Many families spend their days considering whether or not to do a drug addiction intervention on someone they care for. Drug addiction ruins the lives of an addict and their loved ones. The longer an addict abuses drugs, the more likely there will be a fatality or some other terrible crisis resulting from the downward spiral consistent with an addict’s lifestyle. With so much at stake, it is imperative that loved ones do everything they can to intervene, stopping the addict from destroying the family and their own life. For many families, a drug addiction intervention is the only way to get a loved one the help they so desperately need. Many addicts report that they would have never gone into treatment without the intervention.

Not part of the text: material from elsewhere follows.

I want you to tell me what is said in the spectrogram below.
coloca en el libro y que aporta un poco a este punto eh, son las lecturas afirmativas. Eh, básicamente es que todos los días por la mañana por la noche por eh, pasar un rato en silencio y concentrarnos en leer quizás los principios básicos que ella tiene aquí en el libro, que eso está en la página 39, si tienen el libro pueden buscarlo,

What does a Drug Addiction Intervention do?
Addicts often live in denial about their addiction. A drug addiction intervention is designed to allow an addict to accept that they need to enter treatment. In an intervention, the family, friends and co-workers are assembled to confront the addict about the problem. A professional interventionist can guide the process. Due to the emotionally charged nature of an intervention, utilizing a professional with experience in interventions is mandatory.

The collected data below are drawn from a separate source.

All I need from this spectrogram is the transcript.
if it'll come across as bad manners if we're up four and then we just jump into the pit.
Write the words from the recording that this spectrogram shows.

Knowing what drug addiction looks like is key for identifying a substance abuse problem. Physical and behavioral changes are often the first signs that indicate there is a problem. Certain signs of drug abuse include weight gain or loss, change of friends or hangouts, poor grooming, bloodshot eyes, sudden drop in performance or attendance at work or school, slurred speech, mood swings, agitation, unusual smells on the breath and a sudden change in money requirements, to name a few.
Professional Drug Addiction Intervention
Staging an intervention should be done under the guidance of a professional interventionist. Given the highly-emotional nature of an intervention, it is ill-advised to consider an intervention without an objective professional leading the confrontation. Since the objective of an intervention is to persuade the addict to start treatment, it is wise to use all resources available.
There is no guarantee that an intervention will be successful. But for many recovering addicts, the confrontation with caring family members who force the addict to listen to how their addiction has negatively impacted them finally gets through to an addict in denial. Every addict deserves the second chance that a successful intervention offers.
Recovery After a Drug Addiction Intervention
The drug addiction intervention is the first step in the recovery process. The drug addiction interventionist will give you, the family, the tools you need to understand the enabling behaviors of addiction, how to draw your bottom lines and how to take back your life. Your loved one will need a strong support network for a long time to come.
In order to be truly successful after the drug addiction intervention and treatment, the next best step for the addict would be a sober-living house. A place where they are surrounded closely by others who want to start their new life of sobriety and who can be a support to each other while they learn new behaviors and experience emotional growth.
During the addiction an addicts emotional growth is stunted. Childlike behaviors of manipulation and dishonesty will surface as we face away from harsh realities. After we are sober, we need to learn how to cope with life’s complications without our drug of choice. After the drug addiction intervention, treatment and sober-living comes the final stretch. Deciding on a course of recovery, be it twelve-step meetings, church or any on-going support away from the old ties and patterns.
Drug Addiction Interventionist
Our Professional Interventionists can perform a drug addiction intervention on your loved one with a 90% success rate. Our drug addiction intervention counselors are available 24 hours a day 7 days a week to give you guidance and support, not only up until the intervention, but for life. We will always be here to listen, help and guide you through this life-long process.